By Mozart's time, timbre was beginning to play a more specific role, and arrangements were becoming more damaging to a work's tissue. He could still adapt the wind Serenade in C minor for string quintet, creating one masterpiece out of another, but this was an isolated example.
It was fascinating then to hear an arrangement for piano quartet of the famous Quintet for Piano and Wind K452, which was performed by Domus in their Wigmore Hall recital on Saturday. First published three years after Mozart's death, the arrangement was for a time better known than the wind original, which had to wait longer for publication. It eventually fell into neglect, however, and Domus's performance was claimed as the first in modern times.
A remark attributed to Mozart's widow suggested that the composer himself had had no hand in the arrangement, and this probably played its part in discrediting the version. One hearing surely confirms the matter. Despite many points of interest, including a genuine concern for the different expressive world of strings, the Piano Quartet could not have been Mozart's work. There are too many moments of uncharacteristic spacing and treatment for it to bear his inimitable fingerprint.
Bearing in mind the overwhelming importance to Mozart of colour and timbre in the articulation of ideas, one could in any case hardly imagine so radical a transformation of a work intimately bound to its chosen instrumental forces. The wisdom of hindsight no doubt played a part in our responses, but the string writing constantly seemed a pale substitute for the wind original.
Still, this was a thoroughly worthwhile project, and apart from experiencing the work in the form in which many of Mozart's contemporaries first knew it, there was the additional fascination of hearing an alternative ending which appears in the original autograph and was clearly known to the arranger, oddly truncated yet undoubtedly in Mozart's hand.
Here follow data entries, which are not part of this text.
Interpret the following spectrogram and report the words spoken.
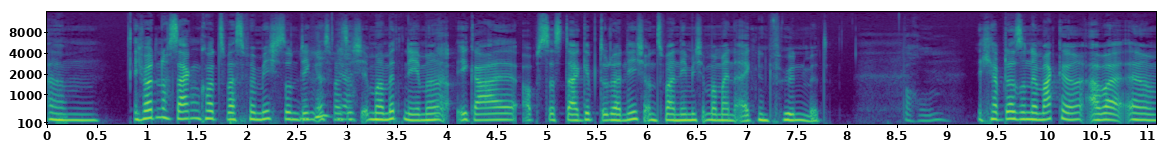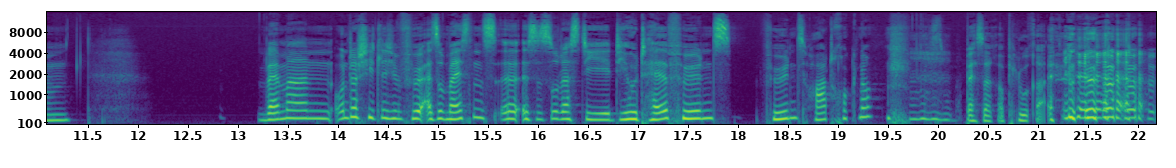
Ähm, ich wollte noch sagen kurz, was für mich so ein Ding Mhm, ist, was ja. ich immer mitnehme, Ja. egal ob es das da gibt oder nicht. Und zwar nehme ich immer meinen eigenen Föhn mit. Warum? Ich habe da so eine Macke, aber ähm, wenn man unterschiedliche Föhn, also meistens äh, ist es so, dass die, die Hotelföhns Föhns, Haartrockner. Besserer Plural.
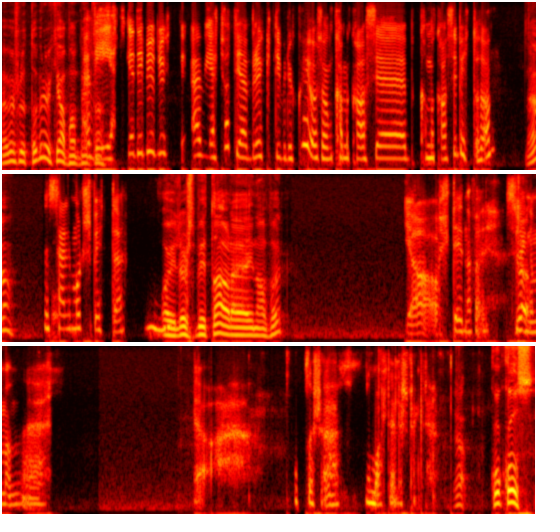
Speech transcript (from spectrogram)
Bør vi slutte å bruke Jeg vet ikke, de blir brukt, jeg vet jo at de har brukt, de bruker jo sånn kamikaze- kamikaze-bytte og sånn. Ja. Selvmordsbytte. Oilers-bytte, er det innafor? Ja, alt er innafor. Så Ja. lenge man eh, ja, oppfører seg normalt ellers, tenker jeg. Ja. Kokos.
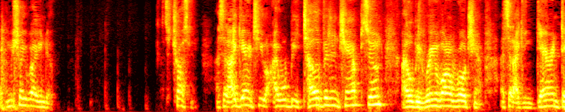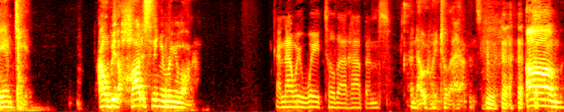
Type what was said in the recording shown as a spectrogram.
Let me show you what I can do. Said, trust me. I said, I guarantee you, I will be television champ soon. I will be Ring of Honor world champ. I said, I can guarantee it. I will be the hottest thing in Ring of Honor. And now we wait till that happens. And now we wait till that happens. um,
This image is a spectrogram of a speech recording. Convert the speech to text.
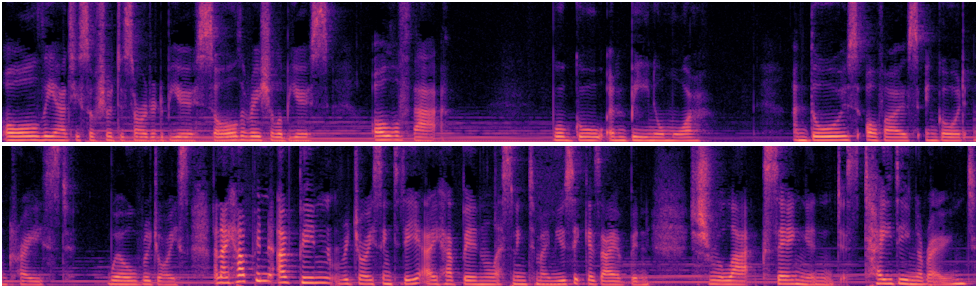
All the antisocial disordered abuse, all the racial abuse, all of that will go and be no more. And those of us in God and Christ will rejoice. And I have been I've been rejoicing today. I have been listening to my music as I have been just relaxing and just tidying around.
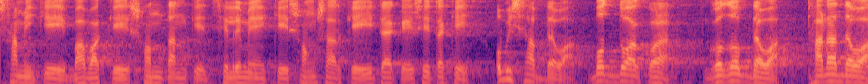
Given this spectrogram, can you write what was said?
স্বামীকে, বাবাকে, সন্তানকে, ছেলে মেয়েকে, সংসারকে, এটাকে, সেটাকে অভিশাপ দেওয়া বদদোয়া করা, গজব দেওয়া, ঠাড়া দেওয়া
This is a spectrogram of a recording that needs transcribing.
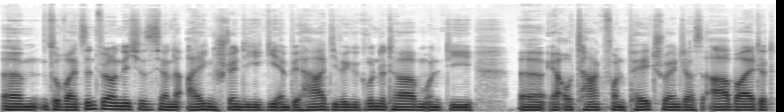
Ähm, Soweit sind wir noch nicht. Es ist ja eine eigenständige GmbH, die wir gegründet haben und die äh, er autark von PageRangers arbeitet.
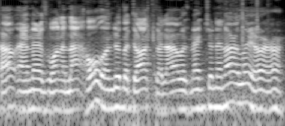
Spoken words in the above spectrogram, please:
Oh, and there's one in that hole under the dock that I was mentioning earlier.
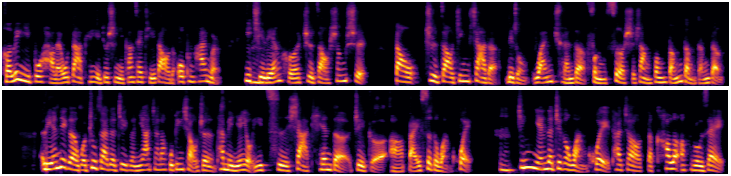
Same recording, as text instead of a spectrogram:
和另一部好莱坞大片，也就是你刚才提到的 Oppenheimer 一起联合制造声势。到制造惊吓的那种完全的粉色时尚风等等等等。连那个我住在的这个尼亚加拉湖滨小镇，它每年有一次夏天的这个啊白色的晚会。嗯，今年的这个晚会它叫 The Color of Rose，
Domus played the work with style and imagination, if somewhat carefully, as they did earlier the undoubted Mozart arrangement of a J C Bach sonata in his Concerto in G K107. After the interval, however, we heard the most full blooded performance imaginable of the young Richard Strauss's astounding Piano Quartet in C minor. What stunning invention in the scherzo - the audience buzzing after its course - and what contrapuntal wizardry in the finale. With Susan Tomes' vivid piano playing driving the interpretation forward, this was a performance to recall with delight.